On the other hand, it is directly apparent from a correlation of Tables and that the products of 2,3 dioxygenation of 4,4′-CB and of 2′,3′-dioxygenation of 2,5,4′-, 2,6-, and 2,6,4′-CB were not or only marginally converted into the respective CBAs by the subsequent pathway enzymes. When 4,4′- and 2,5,4′-CB were dioxygenated by BphA-B4h, significant amounts of the meta-fission products were found. This indicates that these HOPDAs were not or were very slowly converted by the hydrolase BphD (Fig. ). Only small or no detectable quantities of HOPDAs were formed from the BDHDs generated by 2′,3′ dioxygenation of 2,6- and 2,6,4′-CB. This indicates a problem with the dehydrogenase BphB and/or the extradiol dioxygenase BphC (Fig. ). A comparison of the structures of the respective ortho,meta-dioxygenated BDHDs suggests that it is the double ortho substitution of the nonoxidized ring which prevents efficient turnover by one or both of these enzymes.

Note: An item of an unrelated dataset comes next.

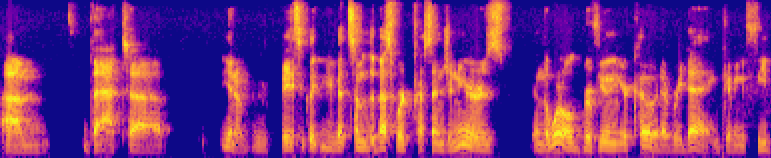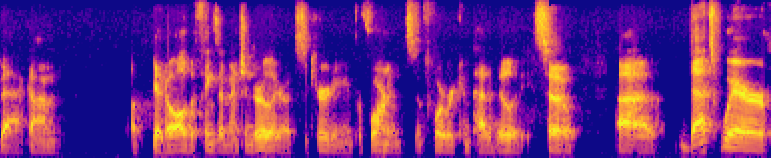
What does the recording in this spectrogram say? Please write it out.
Um, that uh, you know, basically, you get some of the best WordPress engineers in the world reviewing your code every day and giving you feedback on you know, all the things I mentioned earlier, like security and performance and forward compatibility. So uh, that's where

FIG. 5. Bottlenecks in the metabolism of specific ortho,meta-dioxygenated chlorinated BDHDs by enzymes BphB, BphC, and BphD of the pathway from B. xenovorans LB400. Thin arrows symbolize low transformation; crossed-out thin arrows symbolize no detectable transformation. (more ...)
We note that Seah et al. (32

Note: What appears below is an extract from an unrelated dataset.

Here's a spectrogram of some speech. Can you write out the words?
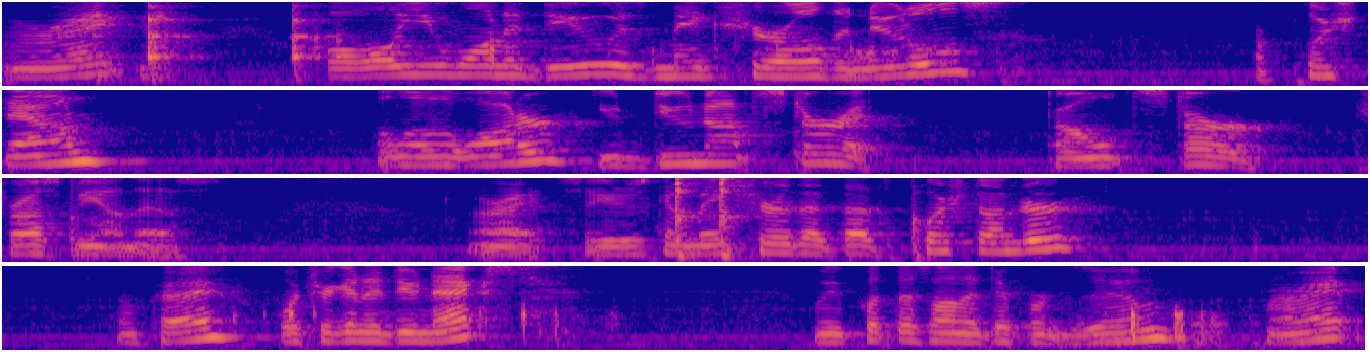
All right, all you wanna do is make sure all the noodles are pushed down below the water. You do not stir it. Don't stir. Trust me on this. All right, so you're just gonna make sure that that's pushed under. Okay, what you're gonna do next, let me put this on a different zoom, all right?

) found that HOPDA chlorinated at position 3 was hydrolyzed by BphD-LB400 at a 500-fold lower rate than the unchlorinated metabolite. This is consistent with no or only marginal conversions of the 3,10-dichlorinated or 3,8,11-trichlorinated HOPDA, resulting from 4,4′- or 2,5,4′-CB, respectively, into 4-CBA (Fig. ). The same authors also reported that HOPDA chlorinated only at position 4 was hydrolytically cleaved at a 10,000-fold-lower rate than the unsubstituted compound (32
). Thus, the observed conversion of 3,3′-CB into a 4,9-dichlorinated HOPDA that was further metabolized to 3-CBA suggests that, unexpectedly, the additional chlorine substituent at the nonoxidized ring significantly enhances this rate. A positive electronic effect appears unlikely, as recently, Speare et al. (37
) have shown that electron-withdrawing substituents at the nonoxidized ring decrease the rate of HOPDA hydrolysis by BphD-LB400.
The exchange of the BphA1 core segment resulted in 24 amino acid differences between the LB400 and the hybrid sequence (see the supplemental material). Therefore, alterations in catalytic behavior cannot directly be ascribed to single or a few amino acid substitutions. However, several of the replaced residues have previously been exchanged, either singly or in groups of two and three (22
). In most cases, this did not result in significant changes of the examined properties. An exception was the region comprising amino acids 335 to 341 (LB400 numbering), where four of the present substitutions are located. However, more than these exchanges are likely to play a role, because seemingly “unimportant” residues may exert significant effects when replaced in concert with additional amino acids. Such a context dependence of substitutions has repeatedly been reported (22
The fundamental differences in substrate and product spectra between the parent and hybrid enzymes demonstrate that BphAs with novel catabolic potential can be obtained through a rapid approach involving PCR amplification of partial genes encoding the large subunit of aryl-hydroxylating dioxygenases and their fusion with cloned “helper” genes and gene segments to reconstitute a complete aryl-hydroxylating dioxygenase system. The speed of this approach and the possibility of carrying out PCR amplifications directly with metagenomic DNA samples may permit rapid access to a much larger part of natural BphA diversity than was previously possible. Such an approach could thus favorably complement or supplement methods of artificial evolution (14
) for the acquisition of novel dioxygenase activities.